Alliance Films' May '11 Releases
Blue Valentine (May 11/11)
Directed by Derek Cianfrance, Blue Valentine charts the evolution of one couple's relationship from its meet-cute beginnings through to its crumbling state years later. Cianfrance, working from a script cowritten with Cami Delavigne and Joey Curtis, has infused Blue Valentine with a down-and-dirty visual sensibility that effectively (and instantly) establishes an atmosphere of gritty realism, with the authentic vibe heightened by the spellbinding performances from the film's two stars - as Ryan Gosling and Michelle Williams become their respective characters to a degree that's nothing short of hypnotic. The time-shifting structure proves instrumental in highlighting the dramatic change in Dean (Gosling) and Cindy's (Williams) bond, as the palpable chemistry between the couple eventually gives way to a relationship based on arguments and mistrust. And as charming and engaging the scenes set in the past are, Blue Valentine begins to fall apart as it emphasizes Dean and Cindy's present-day exploits - as Gosling's Dean morphs from a likeable free-spirit into a scuzzy, downright reprehensible alcoholic who bears few similarities to his earlier incarnation. It does, as a result, become increasingly difficult to work up any interest in or sympathy for the characters' disintegrating relationship, with the progressive emphasis on Dean and Cindy's relentless bickering ensuring that the movie, in its latter half, adopts a vibe of serious monotony. Blue Valentine is, in the end, saved by its sporadically engrossing atmosphere and career-best work from its stars, with the film's unevenness ultimately preventing it from packing the emotional punch that Cianfrance is clearly going for.

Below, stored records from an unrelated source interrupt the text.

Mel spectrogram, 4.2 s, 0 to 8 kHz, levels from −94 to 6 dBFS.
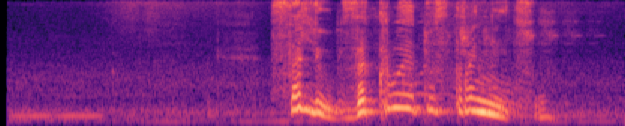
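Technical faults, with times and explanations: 2.25–4.09 s, feedback echo between two devices: thin, ringing repeats trail the speech roughly every 150 ms, about 21 dB down, as another device's playback re-enters this microphone.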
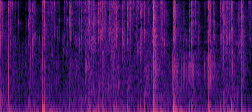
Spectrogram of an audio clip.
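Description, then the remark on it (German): Tablet-like pieces of cooking potato starch squeezed and turned in a hand, giving a dense run of fine crackles and crisp squeaky crunches that fizz like an egg sizzling in a pan. No one speaks. “Klingt echt ein bisschen wie so ein Ei, was in der Pfanne brutzelt.”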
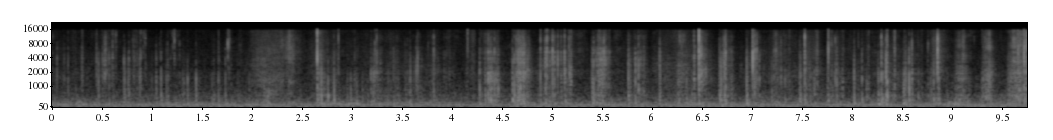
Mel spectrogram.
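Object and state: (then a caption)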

My Own Love Song
Olivier Dahan's English-language debut, My Own Love Song follows two friends, Renée Zellweger's wheelchair-bound Jane and Forest Whitaker's dimwitted Joey, as they embark on a road trip to Memphis - where Jane hopes to meet the son she gave up for adoption more than a decade ago. Dahan has infused My Own Love Song with a deliberately-paced, almost oppressively off-kilter sensibility that does, at the outset, hold the viewer at arm's length, and there's little doubt that the film's self-indulgent atmosphere initially threatens to render its positive attributes moot (eg Zellweger's impressively commanding performance). It's the strange-yet-compelling bond between Zellweger and Whitaker's respective characters that inevitably compensates for the rampant quirkiness, with the film improving immeasurably as the two characters take off on their journey through America's south. And although Dahan has peppered the proceedings with a handful of decidedly questionable sequences - eg Jane and Joey's encounter with an unreasonably off-the-wall guitarist (Nick Nolte's Caldwell) - My Own Love Song boasts an engaging midsection that benefits from the inclusion of several unexpectedly engrossing interludes (eg Jane belts out a moving rendition of Woody Guthrie's "This Land Is Your Land.") By the time the house-sized animated birds show up, My Own Love Song has certainly established itself as a distinctly odd (yet oddly compelling) piece of work that's destined to leave most viewers scratching their heads in confusion - although, by that same token, the film absolutely does work provided one is tuned into its extremely specific wavelength.